Coyotes by Sherie Winner
(I am sorry I do not know what the middle book on the right is, I apologize, for some reason this theme I took awful pictures and didn’t write anything down).
Coyotes by Diane Swanson
Coyote raid in Cactus Canyon by Jim Arnosky- Peaceful Cactus canyon gets a rude interruption when a group of boisterous coyotes pass through. Simple story, with a good introduction to a multitude of animals you can find in canyon/desert type areas.
Isabel and the Hungry Coyote by Keith Polette- A southwest version of little red riding hood. Adorable! One of my favorites.
Maii and Cousin Horned Toad: A traditional Navajo Story by Shonto Begay- Lazy coyote has been free-loading all of his relatives but things change when he gets to his cousin horned toad’s farm. Good, Snug and I liked it okay.
Coyote Steals the Blanket (Ute Tales) by Janet Stevens- Some coyotes never learn to leave the enchanted rocks’ blankets alone. This is no different. A very fun story, Snug and I really liked it.
The three little Javelinas by Susan Lowell- A southwest version of ‘the three little pigs’, this adorable, fun tale has a different sort of pig and a coyote instead of a wolf. It is a fantastic book.
Harley by Star Livingstone- A farmer takes a risk in getting a llama to protect his sheep herd from coyotes, it takes a little bit, but Harley proves himself more than worthy of the task. I really liked this one, Snug thought it was okay, but this did a great job exemplifying the issues how farmers can protect their livestock without taking too harsh of action on the surrounding environment. Of course I told snug that, but not in those same words.
For the next part of our theme we went to a local nature center to learn more about coyotes. They have a great display and another book.
Here we could see up close what a coyote looks like and the size of him.
We also got to talk about their teeth. The different kinds they have which helps in their diet. Sharp ones up front for meat and duller ones in back for everything else.
Snug had a good time looking at the skull and checking out the taxidermied version. Most importantly though, she got to understand them and started to be a little less afraid.
Here is the book they had, it is great and huge. We read a couple of times, it has real, useful information complied about coyotes. My favorite part;

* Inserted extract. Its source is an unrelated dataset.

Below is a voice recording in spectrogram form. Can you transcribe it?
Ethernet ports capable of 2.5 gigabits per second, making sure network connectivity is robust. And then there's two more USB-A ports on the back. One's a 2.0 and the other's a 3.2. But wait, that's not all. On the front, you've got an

This page. Things you should do when you meet a coyote. Not if, when. We reviewed this page many times. I did meet a coyote a few months after this and while I remembered all the tips, I didn’t need to use any of them. Thankfully the coyote was alone, walking on the sidewalk, (apparently we have the good mannered more proper breed of coyotes) and even more thankfully my dogs had no idea what they were looking at and both stopped and turned their heads in confusion. The coyote and I looked at each other and agreed, before my silly dogs could figure out what he/she was we should just go. So the coyote turned and walked away and I did the same, my dogs still wondering what that thing was. We had literally been less than 20 feet from each other. I am glad he didn’t have friends with him.
This is about it from coyote week. There are some more things that I wish I would have done; coloring pages, cutting out an environment example of a coyote or all of their food options, busy work, etc. However, I think Snug got all she needed to from this theme. While she may not exactly remember how to “haze” a coyote, she is a little less intimidated by them. Enough so that after this theme she stopped getting so upset about the coyotes howling. They still wake her occasionally, but she can go back to sleep on her own. She doesn’t like them enough that she would go up to one to make friends though.

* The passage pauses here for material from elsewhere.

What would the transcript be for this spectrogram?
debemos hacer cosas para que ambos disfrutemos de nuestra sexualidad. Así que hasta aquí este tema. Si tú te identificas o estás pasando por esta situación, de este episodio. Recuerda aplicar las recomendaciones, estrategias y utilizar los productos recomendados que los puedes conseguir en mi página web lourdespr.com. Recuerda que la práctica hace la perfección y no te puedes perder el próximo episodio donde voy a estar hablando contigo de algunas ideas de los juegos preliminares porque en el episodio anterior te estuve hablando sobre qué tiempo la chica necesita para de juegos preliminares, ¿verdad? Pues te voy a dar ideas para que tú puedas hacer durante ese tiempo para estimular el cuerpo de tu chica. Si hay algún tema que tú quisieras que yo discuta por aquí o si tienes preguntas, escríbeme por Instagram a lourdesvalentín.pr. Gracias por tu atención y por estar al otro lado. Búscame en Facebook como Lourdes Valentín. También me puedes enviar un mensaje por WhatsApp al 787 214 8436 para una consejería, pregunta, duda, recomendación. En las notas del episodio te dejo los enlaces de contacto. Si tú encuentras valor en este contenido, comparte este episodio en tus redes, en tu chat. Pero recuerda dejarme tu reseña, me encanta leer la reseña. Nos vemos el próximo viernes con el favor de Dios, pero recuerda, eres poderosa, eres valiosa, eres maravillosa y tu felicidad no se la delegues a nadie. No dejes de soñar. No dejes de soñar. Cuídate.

So why do coyotes howl?
Many reasons for different howls, but mainly for communication. A family member can call to his pack after hunting to get everyone together again. One pack can howl at another to intimidate and set boundaries. It can, trust mean, happen at any time of the day, coyotes do not just howl at the moon. Actually they may not ever be howling at the moon. Coyotes also yip, yep, yap, make shrill calls and the pups have the cutest little singing voices I have ever heard.

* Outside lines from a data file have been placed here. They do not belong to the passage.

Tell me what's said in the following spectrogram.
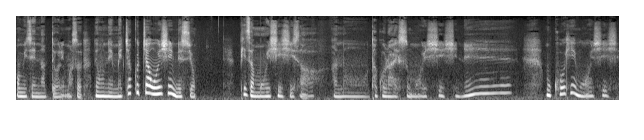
お店になっております。でもねめちゃくちゃ美味しいんですよ。ピザも美味しいしさあのタコライスも美味しいしね。もうコーヒーも美味しいし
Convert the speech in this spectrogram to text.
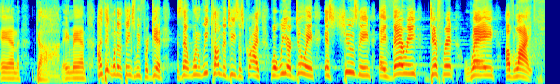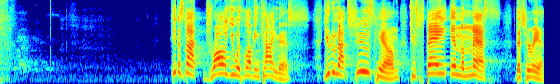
and God. Amen. I think one of the things we forget is that when we come to Jesus Christ, what we are doing is choosing a very different way of life. He does not draw you with loving kindness. You do not choose him to stay in the mess that you're in.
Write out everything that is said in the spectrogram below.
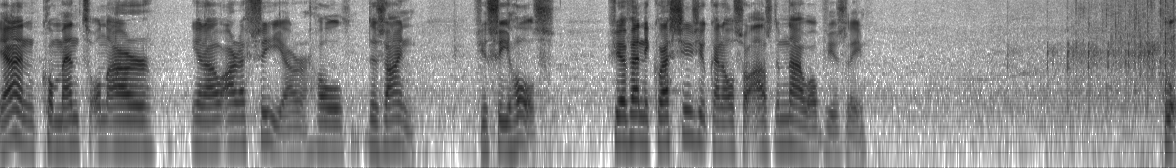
yeah, and comment on our, you know, RFC, our whole design, if you see holes. If you have any questions, you can also ask them now, obviously. Cool.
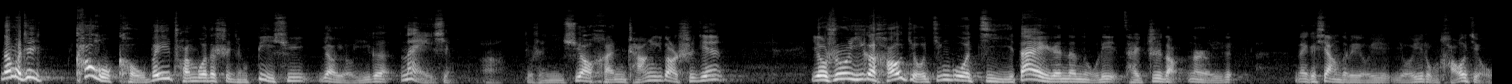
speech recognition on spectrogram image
那么这靠口碑传播的事情，必须要有一个耐性啊，就是你需要很长一段时间。有时候一个好酒，经过几代人的努力，才知道那儿有一个，那个巷子里有一有一种好酒。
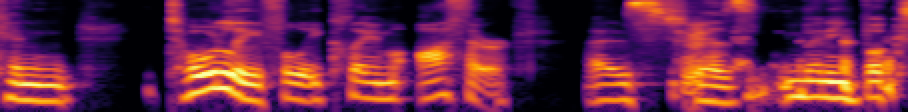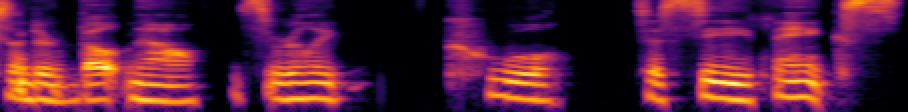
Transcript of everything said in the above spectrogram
can totally fully claim author as she has many books under belt now. It's really cool to see. Thanks.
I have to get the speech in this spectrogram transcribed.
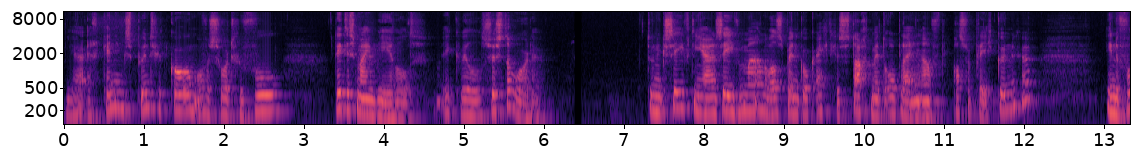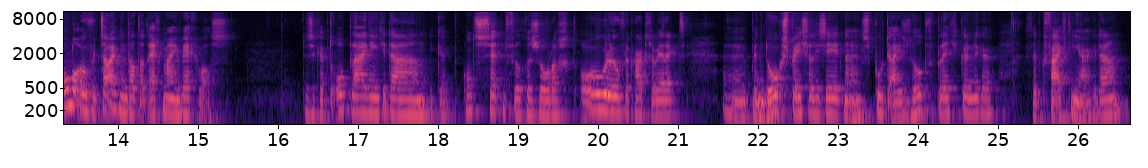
ja, erkenningspunt gekomen of een soort gevoel. Dit is mijn wereld. Ik wil zuster worden. Toen ik 17 jaar en 7 maanden was, ben ik ook echt gestart met de opleiding als verpleegkundige. In de volle overtuiging dat dat echt mijn weg was. Dus ik heb de opleiding gedaan, ik heb ontzettend veel gezorgd, ongelooflijk hard gewerkt. Uh, ik ben doorgespecialiseerd naar een spoedeisend hulpverpleegkundige. Dat heb ik 15 jaar gedaan.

Coyotes Howling At the Moon.
Above is a link to a video that I “made” one night when the coyotes were particularly exuberant.